Pros: Accuracy, confirms ovulation, tech support to help you read your charts, early notification of fertile window
Cons: Expensive, requires vaginal probe
The Ava Bracelet is EVERYWHERE now. And why wouldn’t it be? It’s a fertility monitor that you wear on your freakin’ wrist!
Talk about the easiest way to track ovulation–no vaginal probes or thermometers.
So, I’ve never tried the Ava bracelet. Husband and I are still undecided on whether we want to try for another baby, but if we do, I have every intention of giving Ava a try.
Because, I repeat, it’s a bracelet that predicts ovulation! How is that even a thing?
Pros: Accuracy, confirms ovulation, tech support, non-invasive
So What Is The Best Ovulation Tracker?
I hope it’s clear by this point that the best way to track ovulation depends entirely on YOU!
But early in the process, when I wasn’t concerned about becoming pregnant quickly, fertility apps and OPKs were the way to go.
BBT testing is cheap and accurate, but I didn’t have the patience to learn to read my chart over time. Plenty of women do, and it’s budget friendly.
I used cervical mucus as a way to learn and confirm what my OvaCue said.
Still not sure what’s best for you, your circumstances, and your budget? Click here to download our super simple comparison chart of ovulation methods. It’s like your own personal pro-con list, but better!
What was your favorite method of ovulation tracking?
There are various ways to track ovulation, but the most common are using apps, ovulation test strips, basal body temperature, tracking cervical mucus, or using a high-tech fertility monitor.
Every woman’s cycle is different, but with the ideal, “perfect” cycle, you will ovulate 14 days after the beginning of your period.
To track your basal body temperature, use a special basal body temperature thermometer first thing every morning before getting out of bed.
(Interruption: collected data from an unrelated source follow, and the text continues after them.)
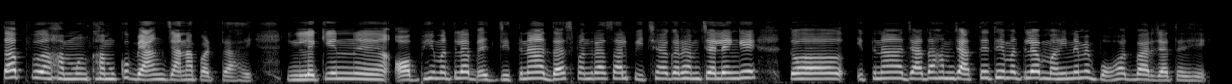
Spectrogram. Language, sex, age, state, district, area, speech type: Hindi, female, 45-60, Rajasthan, Jodhpur, rural, spontaneous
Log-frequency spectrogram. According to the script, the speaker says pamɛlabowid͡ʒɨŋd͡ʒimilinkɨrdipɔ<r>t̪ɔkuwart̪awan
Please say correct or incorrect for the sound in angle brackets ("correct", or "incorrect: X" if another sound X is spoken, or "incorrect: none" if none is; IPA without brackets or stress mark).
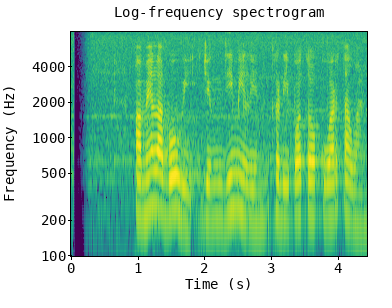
incorrect: none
Log your results either on paper, or in an app on your phone.
The most accurate way to track ovulation is with your doctor. The most accurate at-home method is to use a fertility monitor in combination with basal body temperature testing. Some fertility monitors inherently test your BBT and do not require that extra step.
Katy Huie Harrison, PhD, is an author, mom, recurrent miscarriage survivor, & owner of Undefining Motherhood. She lives in Atlanta with her husband (affectionately known on the internet as “Husband,”) son (Jack), and dog (Charlotte). She believes our society puts too many expectations on women that make womanhood and motherhood restrictive. Her goal is to shift the paradigm about what it means to be a woman and mother, giving all women a greater sense of agency over their own lives. You can find Katy and her work featured in places like CNN’s Headline News, Romper, Scary Mommy, Demeter Press’s Motherhood and Social Exclusion, & more.